Exercise details >> Without the pictures, output the records below exactly as they are.

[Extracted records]
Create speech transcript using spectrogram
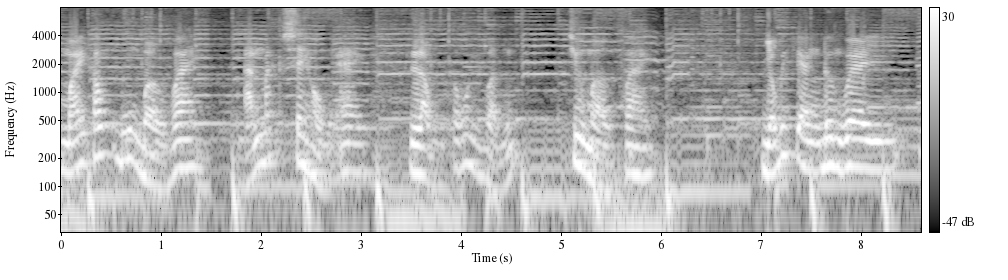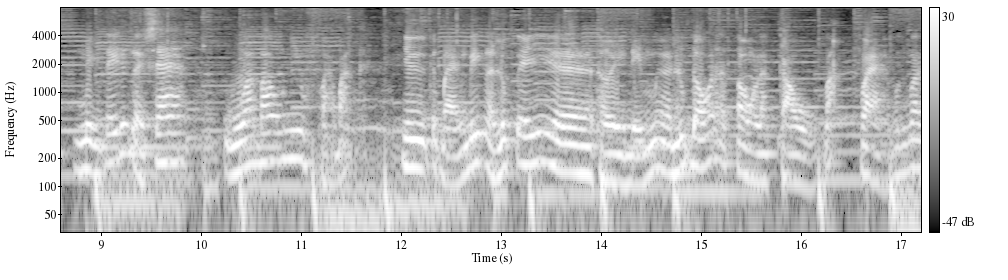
mái tóc buông bờ vai, ánh mắt say hồn ai, lòng tôi vẫn chưa mờ phai dẫu biết rằng đường quê miền Tây rất là xa qua bao nhiêu phà bắc như các bạn biết là lúc ấy ờ, thời điểm ờ, lúc đó, đó toàn là cầu bắc phà vân vân.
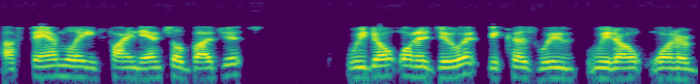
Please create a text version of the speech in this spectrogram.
a family financial budget. We don't want to do it because we, we don't want to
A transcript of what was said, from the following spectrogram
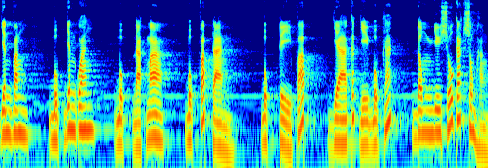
danh văn, bụt danh quan, bụt đạt ma, bụt pháp tràng, bụt trì pháp và các vị bụt khác, đông như số các sông hằng.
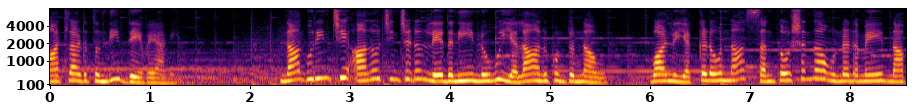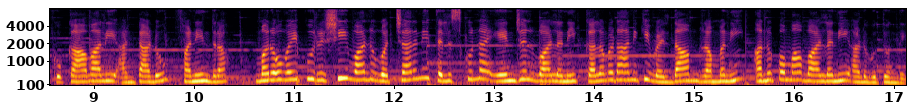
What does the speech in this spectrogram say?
మాట్లాడుతుంది దేవయాని. నా గురించి ఆలోచించడం లేదని నువ్వు ఎలా అనుకుంటున్నావు? వాళ్ళు ఎక్కడ ఉన్నా సంతోషంగా ఉండడమే నాకు కావాలి అంటాడు ఫణీంద్ర. మరోవైపు రిషి వాళ్ళు వచ్చారని తెలుసుకున్న ఏంజల్ వాళ్ళని కలవడానికి వెళ్దాం రమ్మని అనుపమ వాళ్ళని అడుగుతుంది.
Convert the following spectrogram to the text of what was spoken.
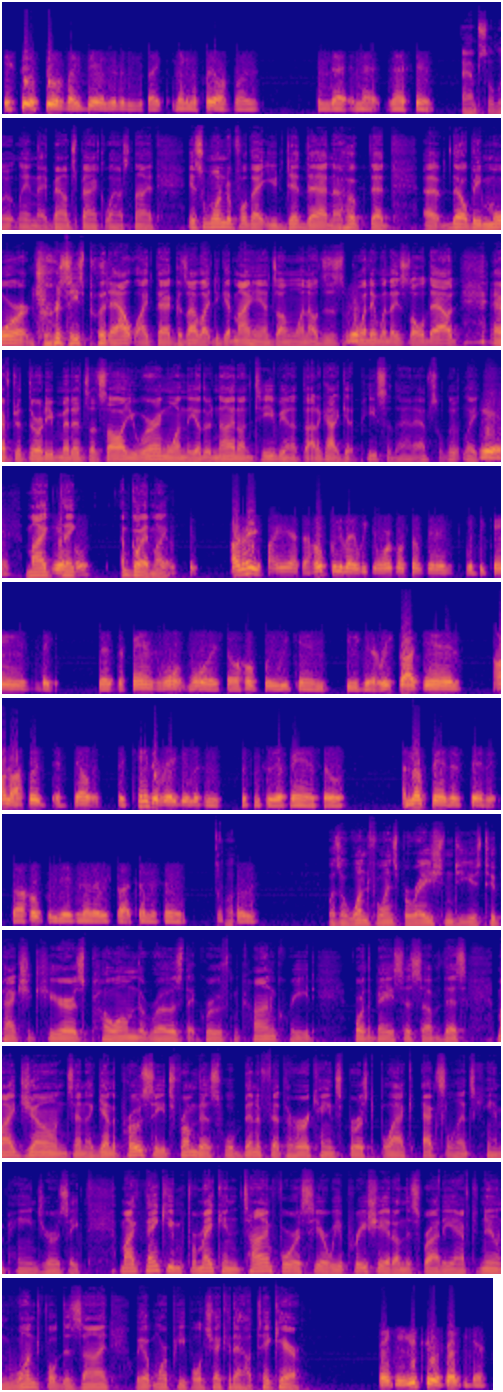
it still feels like they're literally like making a playoff run in that in that in that sense. Absolutely, and they bounced back last night. It's wonderful that you did that, and I hope that uh, there'll be more jerseys put out like that because I like to get my hands on one. I was disappointed when they sold out after 30 minutes. I saw you wearing one the other night on TV, and I thought I got to get a piece of that. Absolutely, yeah. Mike, yeah, thank. I'm um, go ahead, Mike. I know you're fine. Yeah, so hopefully, like we can work on something with the Canes. They, the the fans want more, so hopefully we can either get a restock in. I don't know. I feel the Canes are very good listen listen to their fans, so enough fans have said it. So hopefully there's another restart coming soon. Well, was a wonderful inspiration to use Tupac Shakur's poem "The Rose That Grew from Concrete." For the basis of this, Mike Jones, and again, the proceeds from this will benefit the Hurricanes' first Black Excellence campaign jersey. Mike, thank you for making time for us here. We appreciate it on this Friday afternoon. Wonderful design. We hope more people check it out. Take care. Thank you. You too. Thank you, Jim.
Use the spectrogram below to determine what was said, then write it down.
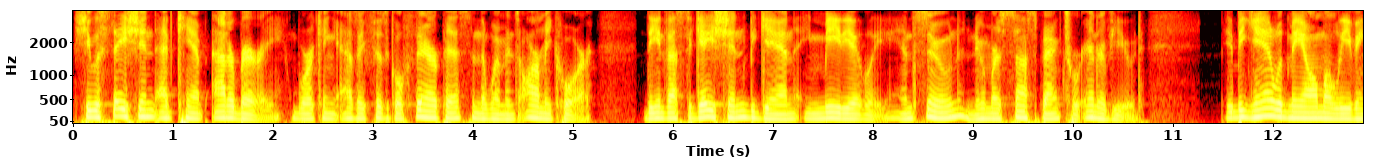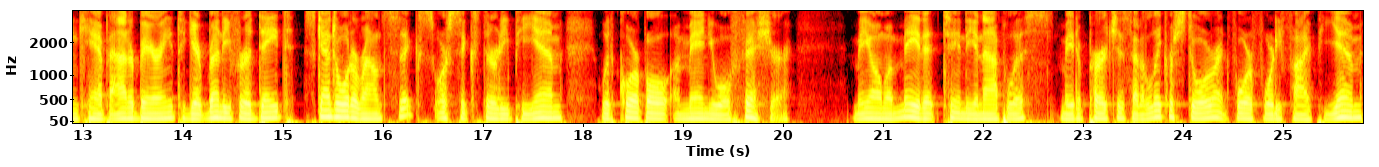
She was stationed at Camp Atterbury, working as a physical therapist in the Women's Army Corps. The investigation began immediately, and soon numerous suspects were interviewed. It began with Maiome leaving Camp Atterbury to get ready for a date scheduled around 6 or 6:30 p.m. with Corporal Emmanuel Fisher. Maiome made it to Indianapolis, made a purchase at a liquor store at 4:45 p.m.,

Your response >>
Create speech transcript using spectrogram
mái tóc buông bờ vai, ánh mắt say hồn ai, lòng tôi vẫn chưa mờ phai dẫu biết rằng đường quê miền Tây rất là xa qua bao nhiêu phà bắc như các bạn biết là lúc ấy ờ, thời điểm ờ, lúc đó, đó toàn là cầu bắc phà vân vân.
Please create a text version of the speech in this spectrogram.
a family financial budget. We don't want to do it because we, we don't want to
A transcript of what was said, from the following spectrogram
danh văn, bụt danh quan, bụt đạt ma, bụt pháp tràng, bụt trì pháp và các vị bụt khác, đông như số các sông hằng.
What does the speech in this spectrogram say?
మాట్లాడుతుంది దేవయాని. నా గురించి ఆలోచించడం లేదని నువ్వు ఎలా అనుకుంటున్నావు? వాళ్ళు ఎక్కడ ఉన్నా సంతోషంగా ఉండడమే నాకు కావాలి అంటాడు ఫణీంద్ర. మరోవైపు రిషి వాళ్ళు వచ్చారని తెలుసుకున్న ఏంజల్ వాళ్ళని కలవడానికి వెళ్దాం రమ్మని అనుపమ వాళ్ళని అడుగుతుంది.
Convert the following spectrogram to the text of what was spoken.
it still feels like they're literally like making a playoff run in that in that in that sense. Absolutely, and they bounced back last night. It's wonderful that you did that, and I hope that uh, there'll be more jerseys put out like that because I like to get my hands on one. I was disappointed when they sold out after 30 minutes. I saw you wearing one the other night on TV, and I thought I got to get a piece of that. Absolutely, yeah. Mike, yeah, thank. I'm um, go ahead, Mike. I know you're fine. Yeah, so hopefully, like we can work on something with the Canes. They, the the fans want more, so hopefully we can either get a restock in. I don't know. I feel the Canes are very good listen listen to their fans, so enough fans have said it. So hopefully there's another restart coming soon. Well, was a wonderful inspiration to use Tupac Shakur's poem "The Rose That Grew from Concrete." For the basis of this, Mike Jones, and again, the proceeds from this will benefit the Hurricanes' first Black Excellence campaign jersey. Mike, thank you for making time for us here. We appreciate it on this Friday afternoon. Wonderful design. We hope more people check it out. Take care. Thank you. You too. Thank you, Jim.
Use the spectrogram below to determine what was said, then write it down.
She was stationed at Camp Atterbury, working as a physical therapist in the Women's Army Corps. The investigation began immediately, and soon numerous suspects were interviewed. It began with Maiome leaving Camp Atterbury to get ready for a date scheduled around 6 or 6:30 p.m. with Corporal Emmanuel Fisher. Maiome made it to Indianapolis, made a purchase at a liquor store at 4:45 p.m.,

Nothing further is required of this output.